Illinois Senator Dick Durbin is enlisting East St. Louis church leaders in his fight to rein in the city’s late-night entertainment industry.
The Democrat met with more than fifty members of the New Salem Baptist District Association Wednesday. He urged ministers to pressure Mayor Alvin Parks to close the city's nightclubs and liquor stores at 11 p.m. on weeknights and 1 a.m. on weekends.
Updated 1:56 p.m. with correction from The Associated Press on Medicaid percentage.
Virtually all parts of state government would be forced to cut spending under a budget outline approved by the Illinois House.
The measure requires cutting Medicaid by $2.7 billion, or about 14 percent (percentage earlier read 25 percent, has been corrected). Spending on services from schools to prisons would fall by about $900 million.
The House approved it 91-16 on Thursday.
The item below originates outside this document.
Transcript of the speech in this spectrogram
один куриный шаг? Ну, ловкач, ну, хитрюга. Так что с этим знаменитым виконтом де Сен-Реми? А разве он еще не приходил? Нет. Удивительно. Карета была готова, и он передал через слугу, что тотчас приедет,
Now it goes to the state Senate.
Nearly half of the trees on the grounds of the Gateway Arch will be removed and replaced with a different species.
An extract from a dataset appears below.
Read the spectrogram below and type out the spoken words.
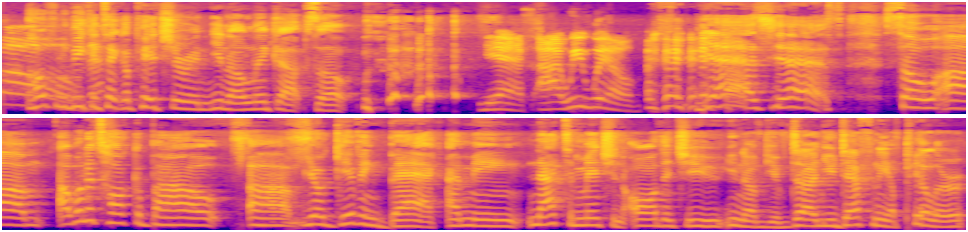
hopefully we can That's- take a picture and you know link up. So yes, I we will. yes, yes. So um, I want to talk about um, your giving back. I mean, not to mention all that you you know you've done. You're definitely a pillar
The National Park Service said Thursday that more than 900 Rosehill ash trees will be taken out over concerns about the threat posed by the Emerald Ash Borer, a beetle that has killed millions of ash trees in 15 states. Officials at the Arch say the ash trees on the grounds are also showing signs of decline from urban factors like air pollution and less than ideal soil.
A U.S. senator is stepping up his efforts to limit nightclub hours in East St. Louis.
Sen. Dick Durbin said Monday that earlier closing times for nightclubs and liquor stores would improve safety for city residents. The Illinois Democrat specifically challenged Mayor Alvin Parks Jr. to do his part in reducing crime rates. (Read the full letter from Durbin to Parks).
Updated 1:28 p.m. to reflect that eleven states have already been granted waivers.
The Missouri Board of Education has approved the state's request for a waiver from some provisions of the federal No Child Left Behind law.
Members voted Tuesday to support the waiver's submission to the U.S. Department of Education with minor edits. Last fall, President Barack Obama said states will be allowed to seek a waiver from the law, which requires all students to show proficiency in math and reading by 2014.